In early 2010, National Parks opened their doors to those carrying concealed firearms. Naturally, the Brady Campaign went nuts and started prognosticating about the trees of liberty being refreshed with not so metaphorical blood of patriots. Now, over one year later, a Freedom of Information Act request submitted by Herschel Smith has the hard and fast facts about reported crimes in our nation’s parks. And I have to say, the numbers don’t look good for the Brady bunch.
That’s not to say the numbers are outstanding, but they don’t definitively support the Brady campaign’s statements that “The Bush Administration’s last-minute gift to the gun lobby, allowing concealed semiautomatic weapons in national parks, jeopardizes the safety of park visitors in violation of federal law.” If their hypothesis were correct, then we would expect to see a jump in violent crime in National Parks. On the contrary, the total number seems to be remaining pretty stagnant.
This graph breaks out all of the major offenses recorded by the Parks Service for the years 1995-2010. Overall there is a definite downward trend , but larceny (petty theft) accounts for so much of the total major offenses that it masks the trends of the “violent” offenses.
This graph shows only the “violent” offenses reported through the FOIA documents. Aggravated Assault, Rape, Kidnapping and Homicide all show a slight to moderate increase over the previous year, but given the fairly regular ups and downs in the past trends for these crimes they don’t seem necessarily uncharacteristic.
I wanted to show this graph next to the national numbers, but I couldn’t find the crime statistics for 2010. All of those offences are nowhere near their 1995 numbers, and despite the population growing something like 17% the raw numbers have been either stagnant or trending downwards pretty regularly (indicating that park safety has increased greatly over that of the 1990’s).
The numbers are up compared to last year (yet still generally within the error bars compared to previous years), but that doesn’t necessarily prove causation between letting concealed weapons into parks and blood on the trails. Mr. Smith has an interesting analysis on that matter.
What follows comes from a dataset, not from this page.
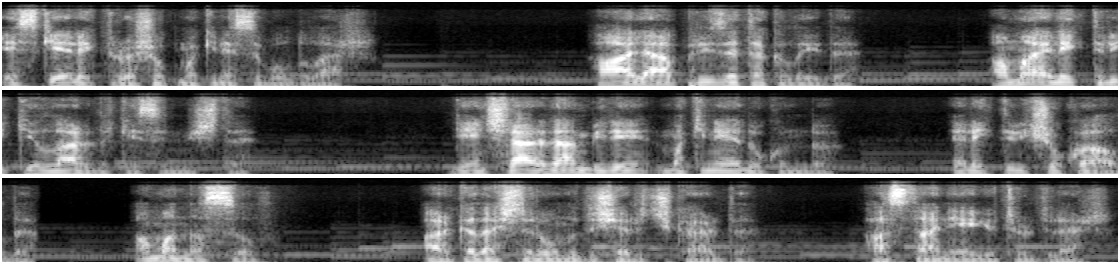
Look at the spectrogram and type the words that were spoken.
eski elektroşok makinesi buldular. Hala prize takılıydı. Ama elektrik yıllardır kesilmişti. Gençlerden biri makineye dokundu. Elektrik şoku aldı. Ama nasıl? Arkadaşları onu dışarı çıkardı. Hastaneye götürdüler.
It [the numbers] doesn’t show what Henigan [Brady Campaign] wants it to. In fact, our national parks are not less safe than they were prior to 2010 when firearms were made legal. And I did research most of the homicides (through local news accounts) and they mostly have to do with situation-specific (and sometimes bizarre) incidents involving individuals who had no right to carry a firearms anywhere because they were convicted felons, or prisoners on the run, or other such exigencies. Not one incident that I researched had to do with an otherwise law-abiding citizen who suddenly went berserk because he had a gun in a national park.
In terms of statistics alone, it’s too early to tell definitively whether allowing concealed weapons in National Parks has made any changes to the “safety” of those parks. All we can tell for sure is that so far there have been no “mass shootings” in National parks, no one has “gone berserk” because they have a gun, and homicides don’t seem to be being perpetrated by CCW holders. In other words, exactly what we’ve seen with other recent “shall issue” converts.
On the other hand, as Mr. Smith notes, there has been at least one recorded instance of a hiker’s life being saved by a concealed pistol after he was attacked by a bear.
After all, if we can save just one life…